What comes to mind when you think of prescription drug abuse? Do you cast your mind back to the latest celebrity accidental overdose, or do you think of university students popping ADHD meds so they can cram for exams? Would you think of a lovely middle-aged lady from the English countryside?
Probably not, but that doesn’t mean that she isn’t popping prescription pain killers with her gin and tonic and enjoying her evening high.
Prescription drug abuse is a growing problem in the UK and the US, but it’s not received the attention that illegal drugs get. Yet. There is a growing movement in both countries to recognize the seriousness of the problem and to come up with possible solutions.

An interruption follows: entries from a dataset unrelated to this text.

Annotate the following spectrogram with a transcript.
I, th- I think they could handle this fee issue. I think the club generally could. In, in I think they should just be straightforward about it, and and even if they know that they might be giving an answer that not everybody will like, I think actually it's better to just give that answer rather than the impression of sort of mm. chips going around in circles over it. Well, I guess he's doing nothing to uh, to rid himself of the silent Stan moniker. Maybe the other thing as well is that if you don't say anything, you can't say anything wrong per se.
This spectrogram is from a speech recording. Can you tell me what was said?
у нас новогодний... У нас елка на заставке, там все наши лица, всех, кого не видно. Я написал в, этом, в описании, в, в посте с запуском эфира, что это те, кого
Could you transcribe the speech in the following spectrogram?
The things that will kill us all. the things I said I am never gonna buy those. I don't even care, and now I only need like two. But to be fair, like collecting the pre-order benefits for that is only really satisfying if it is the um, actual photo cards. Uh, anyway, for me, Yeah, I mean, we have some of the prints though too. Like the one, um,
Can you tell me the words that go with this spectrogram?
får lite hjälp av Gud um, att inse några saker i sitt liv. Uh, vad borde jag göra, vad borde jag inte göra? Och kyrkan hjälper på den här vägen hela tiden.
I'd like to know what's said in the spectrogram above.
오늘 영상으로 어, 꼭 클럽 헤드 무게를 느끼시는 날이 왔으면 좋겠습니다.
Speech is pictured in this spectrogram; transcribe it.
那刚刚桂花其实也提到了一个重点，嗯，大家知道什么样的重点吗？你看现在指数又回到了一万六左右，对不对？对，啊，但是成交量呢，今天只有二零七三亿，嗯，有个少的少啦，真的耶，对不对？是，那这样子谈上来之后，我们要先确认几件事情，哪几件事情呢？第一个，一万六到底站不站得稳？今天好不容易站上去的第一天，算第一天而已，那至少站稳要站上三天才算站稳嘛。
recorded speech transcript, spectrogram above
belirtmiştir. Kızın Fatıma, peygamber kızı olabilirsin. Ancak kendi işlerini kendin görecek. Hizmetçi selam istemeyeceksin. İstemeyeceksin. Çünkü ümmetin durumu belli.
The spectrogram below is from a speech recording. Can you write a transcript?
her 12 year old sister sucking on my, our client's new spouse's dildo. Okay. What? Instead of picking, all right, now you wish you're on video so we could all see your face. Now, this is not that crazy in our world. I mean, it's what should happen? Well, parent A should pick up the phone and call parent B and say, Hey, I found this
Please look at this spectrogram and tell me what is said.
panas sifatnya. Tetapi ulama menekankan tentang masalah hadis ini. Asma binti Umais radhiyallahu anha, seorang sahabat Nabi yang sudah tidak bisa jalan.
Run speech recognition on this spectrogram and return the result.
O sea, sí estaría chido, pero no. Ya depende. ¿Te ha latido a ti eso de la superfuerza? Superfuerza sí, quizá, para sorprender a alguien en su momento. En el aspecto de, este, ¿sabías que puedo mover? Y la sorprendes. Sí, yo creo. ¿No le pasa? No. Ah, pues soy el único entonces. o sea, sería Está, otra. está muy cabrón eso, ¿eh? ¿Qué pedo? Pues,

The UK health minister, Anna Soubry, says that the blame for the problem rests, more or less, squarely on GPs’ shoulders (telegraph.co.uk). It’s ever so much easier to write a prescription than it is to spend time with a patient to get to the root of the problem, which may be entirely different from the symptoms, and to discuss alternatives to drugs.
Soubry says that GPs have been overprescribing tranquilizers, sleeping pills, and anti-anxiety pills for decades. According to Public Health England, the result of this long-term over-prescription is now becoming evident in the number of people over 40 years old who have admitted that they have drug abuse problems.

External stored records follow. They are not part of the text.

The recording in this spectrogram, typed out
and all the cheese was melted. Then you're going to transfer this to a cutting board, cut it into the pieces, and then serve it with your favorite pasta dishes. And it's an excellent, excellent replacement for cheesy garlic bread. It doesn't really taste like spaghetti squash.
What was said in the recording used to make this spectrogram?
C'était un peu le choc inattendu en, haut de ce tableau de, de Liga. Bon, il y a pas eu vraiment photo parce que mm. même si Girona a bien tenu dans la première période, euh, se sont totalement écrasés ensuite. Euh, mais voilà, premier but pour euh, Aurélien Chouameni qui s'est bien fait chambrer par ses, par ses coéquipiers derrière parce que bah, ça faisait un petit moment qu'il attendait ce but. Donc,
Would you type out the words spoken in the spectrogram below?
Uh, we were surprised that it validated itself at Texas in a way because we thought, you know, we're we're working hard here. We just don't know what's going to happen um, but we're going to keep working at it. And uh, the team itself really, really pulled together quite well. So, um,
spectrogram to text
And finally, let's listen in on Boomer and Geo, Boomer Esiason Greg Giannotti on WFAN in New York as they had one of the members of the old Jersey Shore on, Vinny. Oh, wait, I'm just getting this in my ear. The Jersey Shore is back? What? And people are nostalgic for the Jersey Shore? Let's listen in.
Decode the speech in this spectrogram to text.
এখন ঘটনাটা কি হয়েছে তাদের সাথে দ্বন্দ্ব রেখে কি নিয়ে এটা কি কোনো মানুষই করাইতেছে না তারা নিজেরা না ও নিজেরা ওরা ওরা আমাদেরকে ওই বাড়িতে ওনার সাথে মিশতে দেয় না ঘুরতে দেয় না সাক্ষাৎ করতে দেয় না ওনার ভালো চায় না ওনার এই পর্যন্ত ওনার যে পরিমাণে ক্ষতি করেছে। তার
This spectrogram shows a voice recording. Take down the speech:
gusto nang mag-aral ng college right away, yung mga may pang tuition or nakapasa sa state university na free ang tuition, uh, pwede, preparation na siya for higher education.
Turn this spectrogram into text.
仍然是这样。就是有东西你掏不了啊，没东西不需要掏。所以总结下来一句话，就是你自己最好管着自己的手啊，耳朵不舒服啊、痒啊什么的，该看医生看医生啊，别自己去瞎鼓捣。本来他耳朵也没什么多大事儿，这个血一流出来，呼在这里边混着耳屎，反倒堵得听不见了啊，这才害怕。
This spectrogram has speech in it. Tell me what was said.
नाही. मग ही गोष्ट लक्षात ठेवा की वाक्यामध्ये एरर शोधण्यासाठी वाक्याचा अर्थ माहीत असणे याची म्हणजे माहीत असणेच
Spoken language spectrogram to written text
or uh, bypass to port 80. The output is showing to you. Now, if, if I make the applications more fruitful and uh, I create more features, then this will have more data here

The most common drugs, at least in the over-40 age group, are anxiety-related. Considering that anxiety and depression-related disorders are becoming increasingly common, one shudders to think what the statistics will look like ten years from now.
Dailymarkets.com has published a press release that cites a study conducted by Quest Diagnostics prescription drug abuse. According to the study, three in five US citizens misused prescription drugs in 2012.
It’s important to note that misuse is not the same as abuse. Misuse includes combining one or more prescription or non-prescription drugs, and even includes not taking drugs that have been prescribed.
It seems that the situation in the US is almost the opposite of that in the UK, as students are considered most at risk of prescription drug abuse. It’s so bad, in fact, that ex-president Bill Clinton has said that prescription drug abuse is one of the biggest problems among college students (that and debt). As one might expect, the real problem is that students are mixing prescription drugs with alcohol, which, as we know, can be a deadly combination.
Students also abuse drugs that they think will help them study for longer hours and improve their memory.
It’s important to bear in mind that because prescription drug abuse is a hidden addiction, we’ll never get an accurate picture of the problem. What we do know is that it affects all age groups, from students to grandparents. We also know that it needs strong action, the likes of which are applied to illegal drug abuse. Unfortunately, we’re not there – yet.